The FFC is the reason why it is not necessary to get a new driver's license to drive in a different state. Every state in the union accepts my Georgia-issued license as valid, as valid as if their own state issued it. I am legally married in Marion County, Indiana. I did not have to get re-married to be legally married in Georgia. Georgia is required to respect and give credit to the public "acts and records" of Indiana. Similarly, if I legally adopt a child in Georgia, said human is legally my child in every state in the union. States are not required to give Faith and Credit to laws passed in other states. For example, a gun can be legal in Idaho and illegal to own in California. Buying fireworks in a state in which doing so is legal will not keep you out of trouble if you bring them into a state in which they are illegal. So laws can differ by state but respect for the "acts" and "records" is guaranteed among states. This is quite clear.
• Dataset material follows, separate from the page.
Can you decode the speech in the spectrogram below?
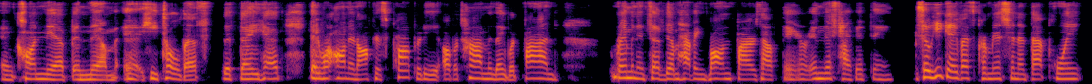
and Con Nipp and them, uh, he told us that they had, they were on and off his property all the time and they would find remnants of them having bonfires out there and this type of thing. So he gave us permission at that point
The Defense of Marriage Act (DOMA) explicitly contradicts Art. IV, Sec. 1 of the Constitution. Anti-gay marriage groups always pull back on their legal challenges of pro-gay marriage laws because they have no illusions about how the Supreme Court is likely to rule on DOMA. Sure, Clarence Thomas will engage in some mental gymnastics and Activist Judging to justify the law, maybe Alito too. But who else? To argue that the law is constitutional requires one to accept the validity of the FFC clause while allowing Congress the authority to define what is an is not an "act" of state government. But from where does Congress derive this authority? If we read that ol' Teabagger favorite the 10th Amendment – Seriously guys, try reading this thing at some point! All kinds of wild shit in here! – we notice that:

The powers not delegated to the United States by the Constitution, nor prohibited by it to the States, are reserved to the States respectively, or to the people.

If anyone can find the part of Article I that delegates the power to define what is an is not an Article IV "act", please bring it to our attention. Other than some weak-ass recourse to the Elastic Clause, there is none…which explains the non-Libertarian right's hesitance to appeal DOMA challenges in the Federal courts. They prefer the mob rule approach, seeking to outlaw gay marriage by ballot referendum or by amendments to state constitutions. Legally, a state has every right to declare gay marriage illegal or unconstitutional. What they do not have is the right to ignore or nullify legally constituted acts of another state absent the ridiculous DOMA law that can't hold its own in any court except the court of mid-1990s public opinion.

If a single state is issuing gay marriage licenses, those licenses must be recognized by every state. The Full Faith & Credit clause is clear on that point and wingers are ever so fond of reminding us that they follow the Constitution literally. For the same reason that quickie divorces used to be a major industry in Nevada – those divorces had to be recognized by states with much more complex divorce laws – one state with legal gay marriage is enough. This is what any Federal court deciding a DOMA challenge on the basis of the law and not moral/political hysterics will say, which in turn is exactly why Rev. Dobson and his ilk always stop their legal challenges just short of being told what they can't accept and don't want to hear.